All of us were grappling with our positionality relative to white-centric academia and masculinism. CRC worked to bring media attention to the Roxbury murders, in which 12 Black women and one white woman were found dead in the Roxbury-Dorchester neighborhood. CRC produced a collection of pamphlets condemning the homicides and pointing out the racial and sexual violence faced by women of color. Barbara Smith argued that “if you are married or heterosexual, whatever, all kinds of women are at risk for attack in different kinds of circumstances. And in fact, most women are attacked by the men they know.” CRC organized both a rally that brought hundreds of people to the streets and pressured the Boston Globe to move its coverage of the murders from its sports section to headline news.
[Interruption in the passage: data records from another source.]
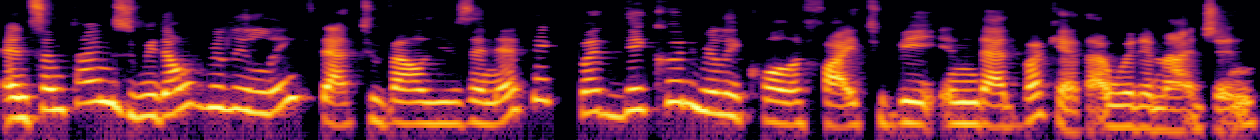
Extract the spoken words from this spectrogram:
And sometimes we don't really link that to values and ethics, but they could really qualify to be in that bucket, I would imagine.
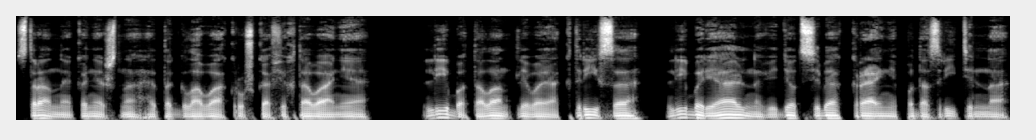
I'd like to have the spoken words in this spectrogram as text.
Странная, конечно, это глава кружка фехтования. Либо талантливая актриса, либо реально ведет себя крайне подозрительно.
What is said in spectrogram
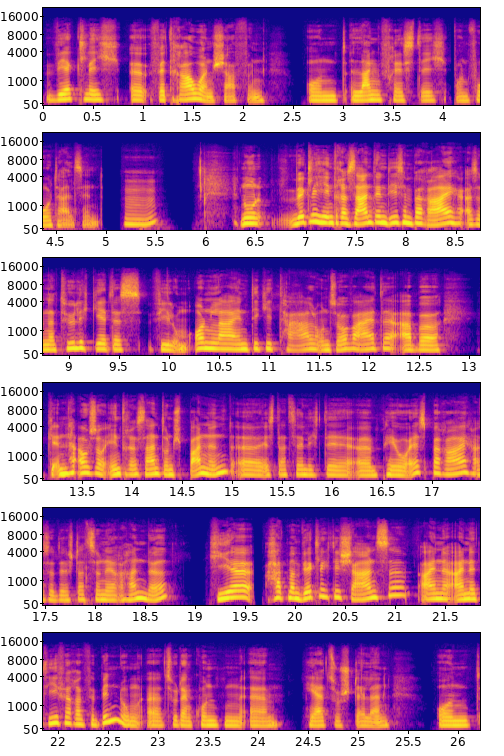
wirklich äh, Vertrauen schaffen und langfristig von Vorteil sind. Mhm. Nun, wirklich interessant in diesem Bereich, also natürlich geht es viel um Online, digital und so weiter, aber genauso interessant und spannend äh, ist tatsächlich der äh, POS-Bereich, also der stationäre Handel. Hier hat man wirklich die Chance, eine, eine tiefere Verbindung äh, zu den Kunden äh, herzustellen. Und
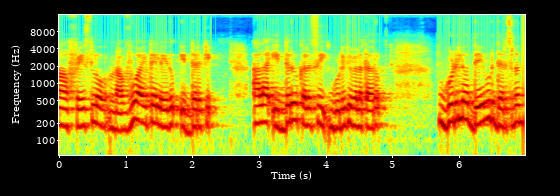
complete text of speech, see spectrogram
ఆ ఫేస్లో నవ్వు అయితే లేదు ఇద్దరికి. అలా ఇద్దరూ కలిసి గుడికి వెళతారు. గుడిలో దేవుడి దర్శనం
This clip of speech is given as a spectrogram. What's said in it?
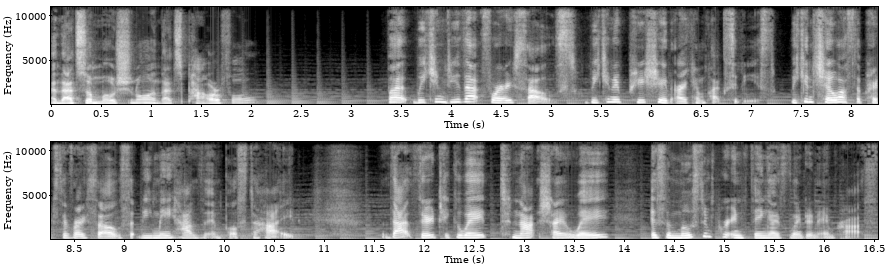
And that's emotional and that's powerful. But we can do that for ourselves. We can appreciate our complexities. We can show off the parts of ourselves that we may have the impulse to hide. That third takeaway, to not shy away, is the most important thing I've learned in improv.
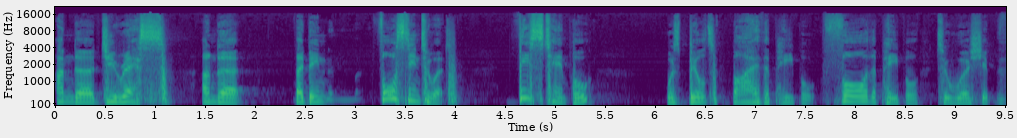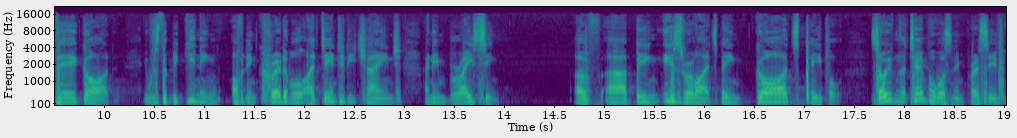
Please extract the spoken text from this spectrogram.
under duress, under they'd been forced into it. This temple was built by the people, for the people to worship their God. It was the beginning of an incredible identity change and embracing of uh, being Israelites, being God's people. So even the temple wasn't impressive.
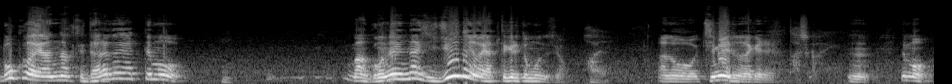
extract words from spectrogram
僕はやんなくて誰がやっても、まあ5年ないし10年はやってくれると思うんですよ。はい。あの知名度だけで、確かうん、でも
Black feminism has produced an influential analysis and approach to combating all forms of oppression — particularly patriarchy, white supremacy, and capitalism — within a common struggle known as identity politics.
Many of the writers bear witness to misunderstandings and divisions between women of colour themselves. As a political grouping that amalgamates African-American, Asian-American, Latina and Native American women, ‘Women of Colour’ broaches and re-evaluates the notion of Black feminism and necessarily includes within itself urgent questions of cultural, racial and social affiliation. Brought into political visibility out of conflict with a predominantly White feminist movement, ‘Women of Colour’ do not become the automatic site of resolution. The direct challenge to a White-dominated feminism and the continual calls for a more broad-based movement that allows for different cultural/racial communities and politics are significant aspects of This Bridge Called My Back. The concentration on relationships between women offers a scrutiny of class, race and cultural issues that promises to assault any notion of feminism as a stable place to usher in others.
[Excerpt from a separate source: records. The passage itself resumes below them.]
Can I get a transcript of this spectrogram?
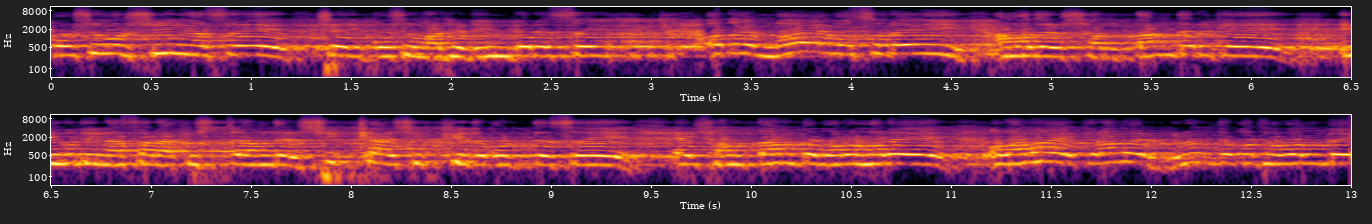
পশুর শিং আছে, সেই পশু মাঠে ডিম পেরেছে। অতএব নয় বছরেই আমাদের সন্তানদেরকে ইহুদি, নাসারা খ্রিস্টানদের শিক্ষায় শিক্ষিত করতেছে। এই সন্তান তো বড় হলে ওলামা ইকরামের বিরুদ্ধে কথা বলবে।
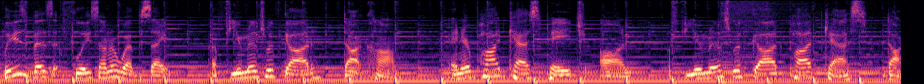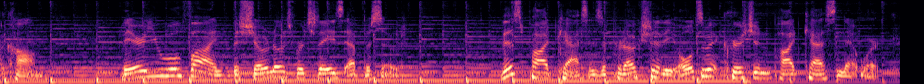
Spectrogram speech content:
Please visit Felice on our website, a few minutes with God.com, and your podcast page on a few minutes with God podcast.com. There you will find the show notes for today's episode. This podcast is a production of the Ultimate Christian Podcast Network.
And this was against the backdrop of Black women having a tough enough time being taken seriously online, let alone settling down. Black women who aren’t shackled by respectability politics — the self-policing of behavior in order to be accepted by mainstream culture — are still unfairly judged by mainstream feminist standards. Still, white feminists should cheer us on, taking notes from Kate Forristall’s «Formation Doesn’t Include Me –– And That’s Just Fine.» Because there is a real threat of mistreatment and murderin police custodyfor black women, we can’t easily skim past that kind of news on our Twitter feeds.
As a woman, I know that sometimes talking about gender with a male partner – even if he’s well versed in all things feminist – can feel exhausting. Sometimes I don’t want to chat with someone who only has a theoretical understanding of gender oppression. Mikki Kendall’s collection of essays Hood Feminism focuses on contemporary feminism and explores the way it fails to be inclusive for all women; instead, it is positioned to support a select few. Kendall uses her own experiences to breakdown the feminist movement in a bold, but necessary, follow-up to the bell hooks’ criticism of the feminist movement in Ain’t I A Woman.